Yachting: Wild Oats XI Leads Sydney to Hobart
Sydney. Wild Oats XI was leading the Sydney to Hobart yacht race on Tuesday after battling rough conditions overnight, with the fleet facing a gripping tactical dash to the finish due to a lack of winds.
The supermaxi Wild Oats XI, hot favorite to take its sixth line honours win, was just 10 nautical miles ahead as fellow 100-footer Investec Loyal gathered speed in the 628 nautical mile classic from Sydney to Tasmania.
The fleet had sped down Australia’s south coast, helped by strong winds churned up by a storm system to the south and tropical cyclones to north, race organizers said, but was facing a lack of wind late Tuesday.
Cruising Yacht Club of Australia commodore Garry Linacre said the boats were still in the southerly stream, but it would soon die out and the yachts would struggle to maintain their pace.
“[It] looks like it could be a lack of wind and some conditions which may and may not provide some passing lanes and some catch up opportunities,” Linacre told reporters in Hobart.
“That means it could be a really difficult night of sailing.”
Weather forecasters had expected strong winds and high seas for the first night of the prestigious annual race, and the top 15 yachts reported winds of up to 30 knots late Monday.
The event claimed the lives of six sailors in 1998 when catastrophic weather hit and sank five yachts.
Four boats pulled out Tuesday — Accenture Yeah Baby due to gear failure and line honours contender and supermaxi Wild Thing, first to Hobart in 2003, forced out by sail damage.
Hong Kong-based Ffreefire 52 had to return to Sydney with mainsail problems while 52-foot Duende retired to disembark a crewman with a dislocated shoulder.
Celestial, a Rogers IRC 46, retired on Monday night after breaking its gooseneck, which connects the mainsail boom to the mast.
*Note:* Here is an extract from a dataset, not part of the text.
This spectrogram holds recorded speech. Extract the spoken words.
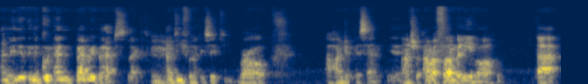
and in a, in a good and bad way, perhaps? Like, Mm. how do you feel like it shaped you? Bro, a hundred percent. Yeah. I'm a firm believer that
That leaves 83 boats in the race, which starts every Boxing Day and sees yachts head down the Australian coast, cross the Bass Strait to the island of Tasmania, and sail up the Derwent River to Hobart’s Constitution Dock.
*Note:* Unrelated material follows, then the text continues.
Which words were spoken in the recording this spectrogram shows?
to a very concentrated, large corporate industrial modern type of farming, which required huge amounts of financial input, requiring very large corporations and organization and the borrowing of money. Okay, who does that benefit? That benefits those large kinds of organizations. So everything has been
As much as crews can expect dangerously rough conditions, the Sydney to Hobart is also known for the maddening calm of the final stages of the race, particularly the journey along the Derwent.
Linacre said navigators would now be hoping to find a kind of “private breeze” which would help their boat reach the finish line quicker while eluding competitors.
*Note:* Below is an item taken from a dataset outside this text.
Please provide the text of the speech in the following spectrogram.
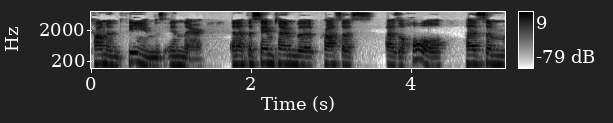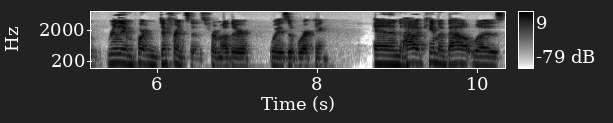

He said boats could be almost becalmed in low wind conditions when “all of a sudden for no explanation you pick up a private breeze which carries you for four or five hours when everyone else is sitting still.”
Wild Oats XI, holder of the race record at one day, 18 hours, 40 minutes and 10 seconds, set in 2005, was far enough ahead of the pack that the lighter conditions would make it difficult for a rival to overtake it, he said.
Sensing that it would be difficult to run down Wild Oats XI, second-placed Investec Loyal moved further west of the leader’s path in hopes of skirting around the light weather.
“Tonight is going to be mentally tough for everyone on the boat as we track through the light weather and cover Loyal,” Wild Oats XI co-navigator Ian Burns said.
“They are probably going to try and sail us into a flat spot.”
Behind Investec Loyal was Lahana, leading the handicap race which takes into account each boat’s dimensions, age and other factors.
The first boats are expected into Hobart late Wednesday.